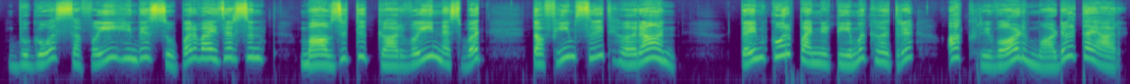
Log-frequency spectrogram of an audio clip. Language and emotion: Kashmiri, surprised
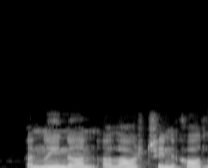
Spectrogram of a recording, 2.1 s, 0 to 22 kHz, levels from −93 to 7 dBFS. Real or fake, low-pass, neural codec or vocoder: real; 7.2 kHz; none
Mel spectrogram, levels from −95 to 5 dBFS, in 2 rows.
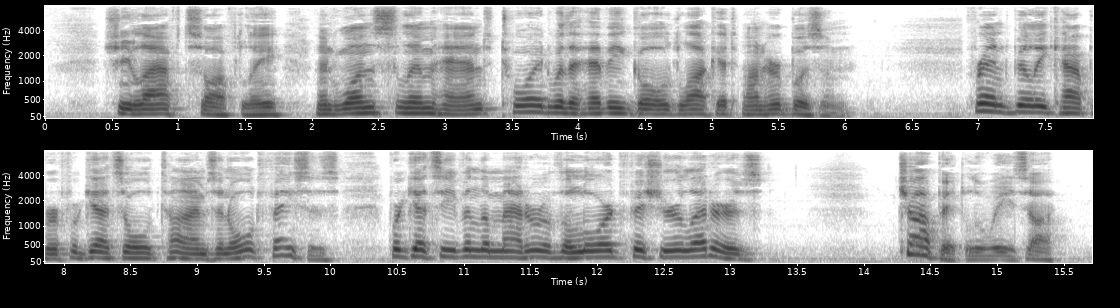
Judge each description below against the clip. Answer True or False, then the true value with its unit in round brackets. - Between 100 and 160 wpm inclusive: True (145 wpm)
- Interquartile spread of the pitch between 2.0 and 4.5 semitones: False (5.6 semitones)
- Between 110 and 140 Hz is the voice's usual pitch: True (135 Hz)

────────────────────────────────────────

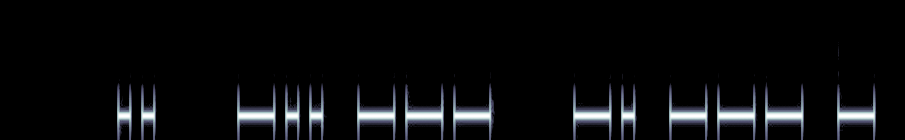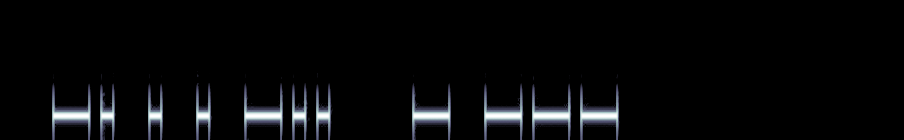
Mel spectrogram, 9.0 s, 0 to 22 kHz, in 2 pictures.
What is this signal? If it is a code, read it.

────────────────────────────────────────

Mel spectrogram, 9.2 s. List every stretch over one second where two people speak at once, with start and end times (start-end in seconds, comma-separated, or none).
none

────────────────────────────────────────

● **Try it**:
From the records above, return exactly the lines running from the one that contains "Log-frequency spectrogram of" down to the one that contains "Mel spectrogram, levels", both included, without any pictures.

● **Solution to the problem**:
Log-frequency spectrogram of an audio clip. Language and emotion: Kashmiri, surprised
Spectrogram of a recording, 2.1 s, 0 to 22 kHz, levels from −93 to 7 dBFS. Real or fake, low-pass, neural codec or vocoder: real; 7.2 kHz; none
Mel spectrogram, levels from −95 to 5 dBFS, in 2 rows.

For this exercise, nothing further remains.